It’s also ideology, however, to imagine that we’ve explained the SAAC Scandal when we’ve identified the above-described ideological mistake and just blame “gays in the priesthood.” It’s ideology because it’s a form of mere scapegoating that is emotionally quite satisfying —an immemorial tactic which, as Rene Girard explained, is possible because those who go in for it hide it from themselves by imagining that they are upholding Truth and Justice for victims. Thus we’re the good guys who have identified the bad guys, the gays. When taken as the explanation, that won’t wash. The reality is more complicated than that.

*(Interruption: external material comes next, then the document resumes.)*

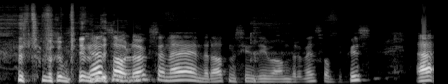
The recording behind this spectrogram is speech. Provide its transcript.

Of course it could well be true, as Archbishop Viganò and others have claimed, that there is a homosexual network among prelates that shielded and even promoted actively gay priests, some of whom abuse minors. I will not name names because I have no insider knowledge and thus can prove nothing, even though I have strong suspicions about certain prominent prelates. But all that is beside my point. If there is such a network, that itself combines some of the worst aspects of clericalism—and clericalism isn’t just a “gay” problem. One needn’t even posit such a network to explain most of the covering-up. Pusillanimity and worldliness will do nicely. So why would some Catholics who lean to the right fall victim to ideology even as they identify and denounce an ideological error from the other side? I can’t speak for certain other areas of the globe where the Church is growing smartly, but I would argue that the problem is, at bottom, the same for Catholics across the spectrum in the developed West.

In the next and final part of this series, I’ll give my answer to the question: what is the root cause of the Catholic sex-abuse scandal?